Although some of the world’s most powerful political figures are liable to deny it, we in Africa are living with the consequences of climate change every day in new ways. The impact is inescapable. Indeed, over the last several years, the 1.2 billion people living on our proud continent – the second largest population in the world – have suffered significantly the adverse effects of historic droughts, floods, storms and other severe weather events made ever more common by the warming of our planet.
The world’s climate scientists, economists, development specialists, urban planners, engineers and any number of other experts among society’s public, private and academic spheres agree that these unnatural weather patterns are, more likely than not, destined to become the norm in sub-Saharan Africa and beyond.
Their conclusion? Governments of the world must re-evaluate their national priorities, and allocate far greater attention and resources to adapting their respective economies to this new normal, a verdict that increasingly appears to be gaining traction.
This at least is the major takeaway from the recent 74th convening of world leaders at the United Nations General Assembly in New York. Here attendees focused nearly exclusively on climate change and how governments of the world can and should mobilise their political and economic resources to take action.
This, of course, is easier said than done. Sub-Saharan Africa needs leadership and international coordination on this issue, and both are in short supply.
The absence of urgency may be related to the fact that we are not the world’s worst polluters. Often discussed in recent years has been the region’s profound vulnerability to the hazards of climate change, despite being responsible for less than 5% of annual global greenhouse gas emissions, and less than 2.5% of global cumulative CO2 emissions.
Yet it is we who are suffering.
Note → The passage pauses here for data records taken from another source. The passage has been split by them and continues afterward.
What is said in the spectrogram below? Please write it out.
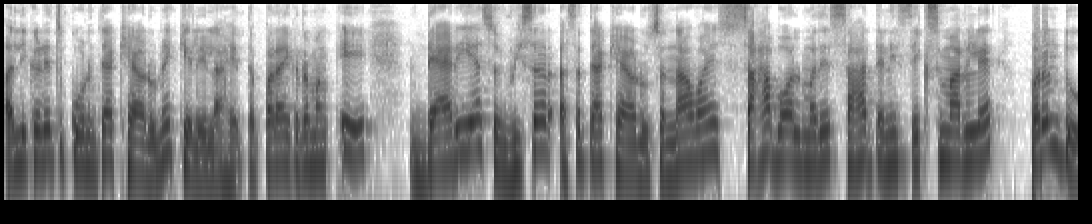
अलीकडेच कोणत्या खेळाडूने केलेला आहे? तर पर्याय क्रमांक ए डॅरियस विसर असं त्या खेळाडूचं नाव आहे. सहा बॉलमध्ये सहा त्यांनी सिक्स मारले आहेत. परंतु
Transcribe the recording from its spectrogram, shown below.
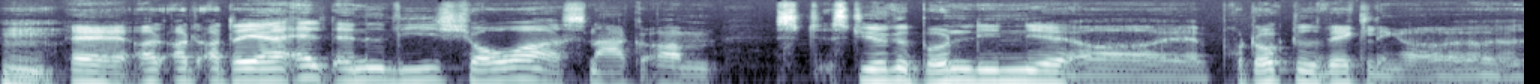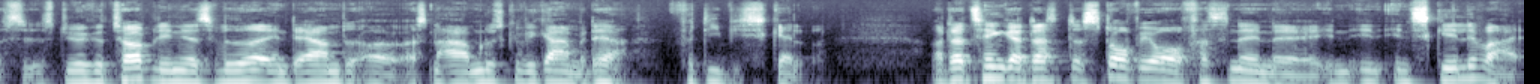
Mm. Øh, og, og, og det er alt andet lige sjovere at snakke om st- styrket bundlinje og øh, produktudvikling og, og styrket toplinje osv., end det er at, at snakke om, nu skal vi i gang med det her, fordi vi skal. Og der tænker jeg, der, der står vi over for sådan en, øh, en, en, en skillevej.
No one will soon forget the “Day Zero” water crisis in Cape Town that came after three years of drought. But the problems are diversifying in scope and range. Average climate change-induced temperature increases in the region are projected to be significantly higher than the global mean. And, according to the Intergovernmental Panel on Climate Change (IPCC), the same can be said for the duration, intensity and frequency of droughts and major storms, such as Cyclone Idai.
To make matters worse, while this alone is cause enough for alarm, sub-Saharan nations’ quickly growing population, insufficient infrastructure, lack of financial resources, institutional instability and over-dependence on industries highly exposed to climate change, such as agriculture and extractives, render the region ill-equipped to make the necessary adaptations.
Yet, against the odds, there are some exceptions.
In our beloved, land-locked nation of Zambia, the current government has demonstrated encouraging foresight and pragmatism in guiding the country’s efforts to mitigate the causes of climate change and, more relevant to low-emitting African states like Zambia, adapt to the hazards it brings.
In an address to the legislature ahead of the UNGA earlier this month, President Edgar Lungu unveiled a sweeping plan for accelerating Zambia’s sustainable development that, among other things, is in line with the administration’s Vision 2030 development agenda, incorporates recommendations from the World Bank and other multilateral institutions, and has earned the approval of numerous civil society organisations, such as the WWF.
The timing could hardly have been more appropriate. The country’s agriculture industry, which contributes 19% of GDP and in 2017 employed 54.8% of the workforce, is facing a challenging period. Drought and weather changes have reduced harvests and strained electricity supply, and although we project a return of heavier rains in the near future, this is a situation we cannot allow to continue without determined action.
It’s understandable then why Lungu, with the support of government leaders from across the Zambian political spectrum, has made climate action one of his administration’s top priorities ahead of the next legislative session. The new climate agenda will build on government measures begun in earnest following a period of similarly adverse weather activity in 2016, particularly the 2017 National Climate Change Policy, which established a two-pronged scheme built on numerous complementary mitigation and adaptation strategies ranging from information dissemination to capacity building at every level of government.
The Zambia Environmental Management Agency (Zema) is among the stakeholders playing a part in helping the country respond to negative impacts of climate change. As the principal environmental regulator, Zema looks to benefit from the political will demonstrated by Lungu to acknowledge environmental management as a critical part of all development initiatives and activities. Climate change is an environmental issue and the path Zambia has taken is the right one.
But Zambia cannot do this alone. For that reason, the Lungu administration will keep its doors open to international investment in its renewable energy sector, working with global partners like the United States, the EU, Italy and Japan to modernise agricultural, water and disaster relief management practices, and will expand other existing engagements with multilateral institutions such as the Climate Investment Fund of the World Bank.
In Zambia, we are bringing together our best and brightest minds to debate the best and most feasible solutions. We are studying improvements that can be made in small-scale farming techniques and irrigation systems. We are looking at an accelerated installation of renewable energy systems, and we are examining food security resilience programmes, among numerous other proactive efforts to guard against the threat of climate change.
It is time for greater regional leadership on the climate change issue. We need strong voices to achieve determined action. If we don’t speak up soon, who will? DM